What to do with 5 defects frequently found in an electrical panel.
Electrical issues in a home inspection report can cause a great deal of anxiety for buyers. They might perceive every one of them as a fire or shock hazard and a long list may give them the impression that the house is unsafe. In an older home, the electrical section of the report can be overwhelming.
Buyers expect us to report everything we find, no matter how inconsequential. A good home inspector will not just give a list of defects: They will also tell you why you should care and what to do next. Afterall, maybe it’s not worth worrying about. Here is a quick rundown of five things we frequently find in an electric panel.
Mismatched breakers – Low Priority – Wait
We often report breakers in a panel that have a different manufacturer than the panel. Does it matter? Probably not, but it could be an issue on an older panel. Most modern breakers have a somewhat standard design. An electrician can verify this during a service call for something more important. Without other signs of a problem (poor fit, damage, scorch marks) this is a low priority find.
Missing Grommets – Low Priority – Wait
There are requirements to prevent conductors from being damaged in every part of the electrical system. In an electrical panel, cables are secured to prevent strain on the connections inside the panel and to prevent overcrowding. Does it matter? Probably not for existing construction. This is another low priority find and an inexpensive correction.
Open knockouts – Low Priority – Wait
This may seem like a silly thing to write up but there are two great reasons to keep the enclosure as enclosed as possible. The main reason is to contain a fire within the panel but also to keep unwanted visitors out (i.e. insects, rodents, snakes). Open knockouts have been required to be filled since the 1923 National Electrical Code (NEC). This is also a low priority item and can probably wait until an electrician is called for something else.
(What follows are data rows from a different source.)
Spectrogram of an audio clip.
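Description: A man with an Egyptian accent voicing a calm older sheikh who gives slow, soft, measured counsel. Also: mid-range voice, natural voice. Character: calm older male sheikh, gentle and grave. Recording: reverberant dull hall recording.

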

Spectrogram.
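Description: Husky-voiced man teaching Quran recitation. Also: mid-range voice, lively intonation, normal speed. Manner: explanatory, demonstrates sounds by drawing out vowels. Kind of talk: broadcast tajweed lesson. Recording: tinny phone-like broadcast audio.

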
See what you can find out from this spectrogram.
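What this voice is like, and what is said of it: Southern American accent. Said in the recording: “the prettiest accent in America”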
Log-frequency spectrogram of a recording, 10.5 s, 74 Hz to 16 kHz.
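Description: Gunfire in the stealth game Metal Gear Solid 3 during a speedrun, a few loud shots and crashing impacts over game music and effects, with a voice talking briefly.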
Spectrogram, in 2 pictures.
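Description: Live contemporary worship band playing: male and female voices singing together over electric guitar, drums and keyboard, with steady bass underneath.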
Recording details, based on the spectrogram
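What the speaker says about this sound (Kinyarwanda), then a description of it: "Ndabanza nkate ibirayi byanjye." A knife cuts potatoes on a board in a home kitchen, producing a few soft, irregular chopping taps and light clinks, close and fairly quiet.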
Double-Lugged Neutrals – Low Priority – Wait
Each neutral conductor is required to have its own individual terminal. (This has been required since 1965 but was not specifically addressed by the NEC until 2002.) Neturals carry current and develop heat that can lead to loose connections and arching in the panel. We see signs of overheating in about 1% of these installations. Without signs of overheating this is another low priority item that can wait.
Double Tapped Breakers – Potential Hazard – Call an electrician
Double-tapped breakers have been prohibited by the NEC since 1935. The connection at the terminal is the weakest point on the circuit and the place where problems are most likely to occur. Some modern breakers are designed to accommodate two circuits but there is rarely a good reason to do so. There is a potential to overload the circuit causing (hopefully) the breaker to trip. Double taps can also lead to loose connections and overheating. If the seller has not experienced any nuisance tripping, the repair is likely going to be a splice with a single wire pig-tailed into the breaker. If the circuit is overloaded, a new breaker or a tandem breaker may need to be installed. We would elevate this to a higher priority repair and ask the electrician to take care of the low priority items when they are on the service call.
If your client is overwhelmed by a home inspection report, you should absolutely expect your home inspector to help them focus on the parts that matter. As a REALTOR you should never downplay the inspector’s findings but you can certainly push back on your client’s behalf when the report is missing clear and actionable information to help them move forward.
At The BrickKicker, we report every finding the same way. We tell your clients what we found, why they should care, and what they should do next.
Make sure The BrickKicker is number one on your referral list!